European Members of Parliament vote against re opening the case on controversial proposed pan-European online transmissions
Details of the vote, and views on where the issue goes from here, largely remain to be seen. The vote tally was 344-265 to reject most of the EC’s proposals.
In one early reaction, Italian motion picture association ANICA, which had been lobbying intensely against the proposal, issued a statement after the vote saying that it proves “that the majority [of the European Parliament] wants a Europe made up of major players in the audiovisual sector; a strong and competitive creative content industry; and a digital market that is dynamic and not made up of passive consumers.”
Other industry orgs are likely to hail the vote as a victory for quality, cultural diversity and commercial freedom.
The result appears to be a major setback in the push by the European Commission, the executive arm of the E.U., for a single digital market across the union’s 28 member states. When the Commission first announced its plans for a Digital Single Market in 2015, industry orgs had anticipated that the European Parliament might support the Commission’s vision of ready online access across the E.U. for films and TV, unhindered by geo-blocking.
Now that the decision of the European Parliament is known, the next key milestone in the legislative process is Dec. 15’s meeting of the E.U.’s Council of Ministers – a forum of member states’ senior officials – whose deputy-ambassadors gather on Friday to discuss the issue. It is not foreseen that they will take a definitive decision.
Andrus Ansip (pictured), vice-president of the European Commission and major architect of the Commission’s Digital Single Market plans, has already tweeted that he will fight on and “strongly defend” Sat Cab at the E.U.’s Council of Ministers.
The Intl. Federation of Film Producers Assns. (FIAPF), as well as European trade bodies and big producers and distributors, including Working Title, published an open letter to the Council on Tuesday, before the Parliament vote, detailing the “devasting” impact on the industry and consumers if the Council takes the Commission’s line.
The Council is likely to take seriously the position of the European Parliament. Several key E.U. states – France, Spain, Italy – have already expressed definitive opposition to Sat Cab. Germany, critically, has yet to express its position on the issue, although key German institutions and stakeholders expressed large misgivings in the past – the upper house of Germany’s parliament, the Bundesrat, for example, questioned late last year whether Sat Cab proposals considered sufficiently rights’ holders’ interests.
The entertainment industry has expressed concern that the Parliament vote will be only a temporary breather as the commission seeks other ways of limiting territorial licensing, the backbone of European and indeed Hollywood business in Europe. The exemption of film and TV from a ban on geo-blocking in the E.U. is up for reconsideration next year, for instance.

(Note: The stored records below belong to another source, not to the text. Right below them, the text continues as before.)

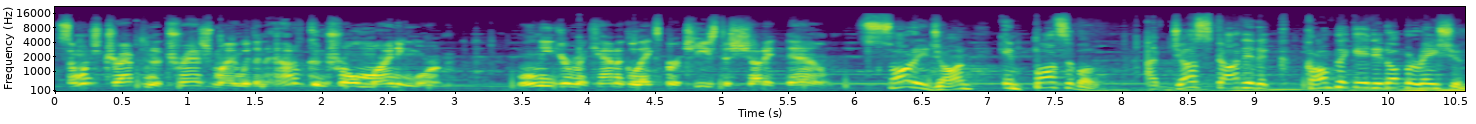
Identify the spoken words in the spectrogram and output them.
Someone's trapped in a trash mine with an out of control mining worm. We'll need your mechanical expertise to shut it down. Sorry, John. Impossible. I've just started a c- complicated operation.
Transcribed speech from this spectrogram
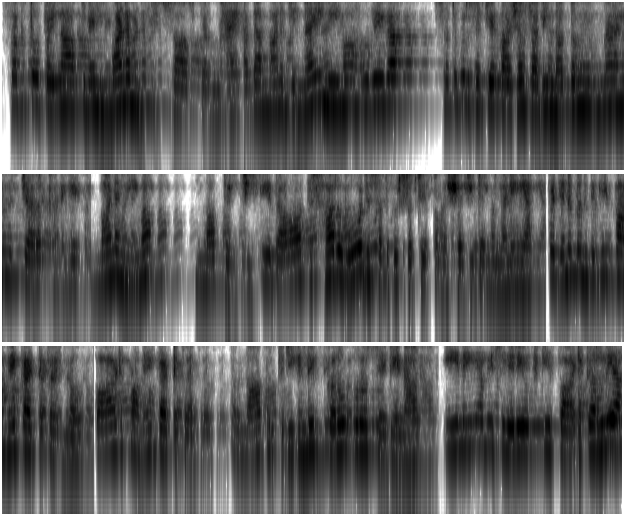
ਸਭ ਤੋਂ ਪਹਿਲਾਂ ਆਪਣੇ ਮਨ ਨੂੰ ਸਾਫ਼ ਕਰਨਾ ਹੈ। ਸਾਡਾ ਮਨ ਜਿੰਨਾ ਹੀ ਨੀਵਾਂ ਹੋਵੇਗਾ, ਸਤਿਗੁਰ ਸੱਚੇ ਪਾਤਸ਼ਾਹ ਸਾਡੀ ਮੱਤ ਨੂੰ ਉਨਾ ਹੀ ਉੱਚਾ ਰੱਖਣਗੇ। ਮਨ ਨੀਵਾਂ ਮੱਤ ਜੀ। ਇਹ ਦਾਤ ਹਰ ਰੋਜ਼ ਸਤਿਗੁਰ ਸੱਚੇ ਪਾਤਸ਼ਾਹ ਜੀ ਤੋਂ ਮੰਗਣੀ ਆ। ਭਜਨ ਬੰਦਗੀ ਭਾਵੇਂ ਘੱਟ ਕਰ ਲਓ, ਪਾਠ ਭਾਵੇਂ ਘੱਟ ਕਰ ਲਓ, ਪਰ ਮਹਾਂਪੁਰਖ ਜੀ ਕਹਿੰਦੇ ਕਰੋ ਭਰੋਸੇ ਦੇ ਨਾਲ। ਇਹ ਨਹੀਂ ਆ ਵੀ ਸਵੇਰੇ ਉੱਠ ਕੇ ਪਾਠ ਕਰ ਲਿਆ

Launched in September 2016, the Sat Cab, or “country of origin,” proposal would allow E.U. broadcasters to buy rights to movies and TV shows for pan-Europe transmission on their online catchup and simulcast services as long as these TV networks have cleared rights the rights in the country they broadcast in.
Allowing consumers to view films and TV programs on cheaper catchup services from other E.U. countries before the theatrical or TV first-runs in their own countries horrified Europe’s industry and Hollywood.
The European Parliament’s Juri Committee for Legal Affairs, the lead committee on the issue, voted Nov. 21 to throw out the country of origin proposal for all but news and current affairs programs. That had seemed a major victory. Residual opposition to the Juri Committee’s ruling, however, from the European Parliament’s Green Party and individual MEPs required a further vote Tuesday to arrive at a final parliament position on Sat Cab. That vote has upheld the Juri Committee’s rulings.
Last week saw intense mobilization by both sides on the debate. Ansip sent a leaked letter to the chairs of the European Parliament on Dec. 4 claiming that the position of the Juri Committee was that “our people should not have access across borders to anything outside news and some current affairs.”
Members of the Juri Committee and other MEPs hit back Thursday by citing the example of what could happen to access to German Bundesliga soccer league games if the Sat Cab country of origin proposal went through. Viewers in Poland pay about €5 for a subscription with commentary in Polish and a focus on Polish players. Viewers in Germany pay about €35 to watch the same games. “Without territorial exclusive licensing, the Polish games would be available for German viewers at a fraction of the price,” they argued.
FIAPF, Hollywood’s Motion Picture Assn. (MPA) and the Independent Film & Television Alliance (IFTA) were among 20 trade bodies, institutions or companies that circulated a joint letter Friday to MEPs supporting the Juri committee’s decision.
The Italian film and TV industry had also been up in arms against Sat Cab in the weeks leading up to today’s key vote. Italian culture minister Dario Franceschini has been a very vocal opponent of the proposal against which many Italian producers and directors had signed a petition to the European Union.
Europe’s industry will now judge what kind of victory they have won in what still looks like an extended war.